-- Delaware’s Democratic senators released a joint statement on Tuesday calling on the Trump administration to oppose requests from companies that want to conduct seismic surveys in the Atlantic Ocean in order to map sites for offshore drilling.
Sens. Christopher A. Coons and Thomas R. Carper, the top Democrat on the Senate Environment and Public Works committee, said their opposition reflects concerns from local leaders and members of the coastal communities.
The statement reads: “Their concerns are well-founded. While offshore oil and gas development could present economic benefit in selected areas along the coast, these areas are already the beneficiaries of greater economic benefits derived from and contingent on a healthy, vital and sustainable ocean environment off their shores."
-- Schwarzenegger vs. Trump: Former California Gov. Arnold Schwarzenegger lashed out at President Trump's decision to withdraw from the Paris climate accord on Tuesday during an event while current Gov. Jerry Brown (D) signed the state’s cap-and-trade legislation.
“America did not drop out of the Paris agreement. America is fully in the Paris agreement,” Schwarzenegger said, according to the Sacramento Bee. “The states and the cities in America, the private sector, the academic sector, the scientists – everyone is still in the Paris agreement. There’s only one man that dropped out.”
He also warned Republicans to “stop lying to the people” on climate science.
Earlier this month, California lawmakers voted to extend the state’s cap-and-trade program, which requires polluters to gain permits to release greenhouse gases, until 2030.
- The American Enterprise Institute hosts an event on carbon taxes with Sen. Sheldon Whitehouse (D-R.I.) and Sen. Brian Schatz (D-Hawaii).

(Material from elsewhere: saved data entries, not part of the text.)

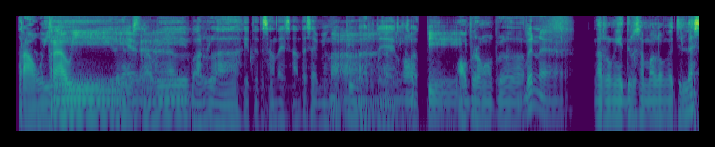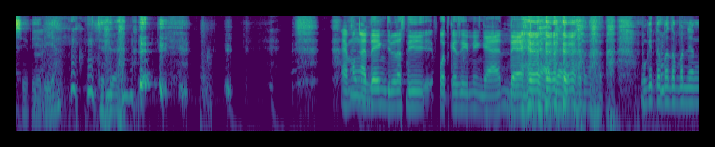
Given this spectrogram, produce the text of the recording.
terawih, Terawih, kan, ya terawih, kan. barulah gitu santai-santai sambil ngopi Ah, baru deh ngopi ngobrol-ngobrol bener ngarung ngidul sama lo nggak jelas gitu ya dia. emang ada yang jelas di podcast ini nggak ada Nggak ada. Mungkin teman-teman yang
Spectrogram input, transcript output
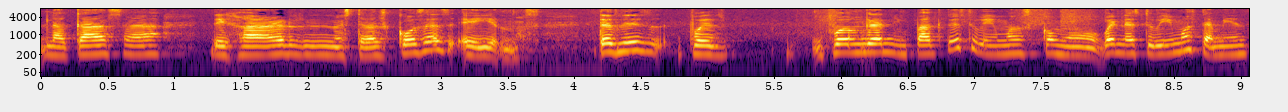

- The House Energy and Commerce Subcommittee on Energy will hold a hearing on wholesale electricity markets.
- The Senate Environment and Public Works Committee holds a hearing on the Hunting Heritage and Environmental Legacy Preservation for Wildlife Act.
- The Senate Energy and Natural Resources Subcommittee on Public Lands, Forests and Mining will hold a legislative hearing on various bills.
- The House Natural Resources Committee meets to mark up legislation.
- The House Natural Resources Subcommittee on Energy and Mineral Resources hosts a legislative hearing on three bills on Thursday.
- The United States Energy Association hosts the 10th Annual Energy Supply Forum on Thursday.
- Energy Secretary Rick Perry will visit a uranium plant cleanup site in Ohio on July 31.
President Trump made 29 false, misleading, or flip-flop claims in 26 hours, from The Post's Fact Checker:
Watch a baby panda get weighed:
An Alaska fishing boat captain jumps into frigid waters to rescue crewman:
The Scout Law vs. President Trump:
Stephen Colbert says the president needs validation from boy scouts:
And there was an outcry after footage of fishermen dragging a shark was released: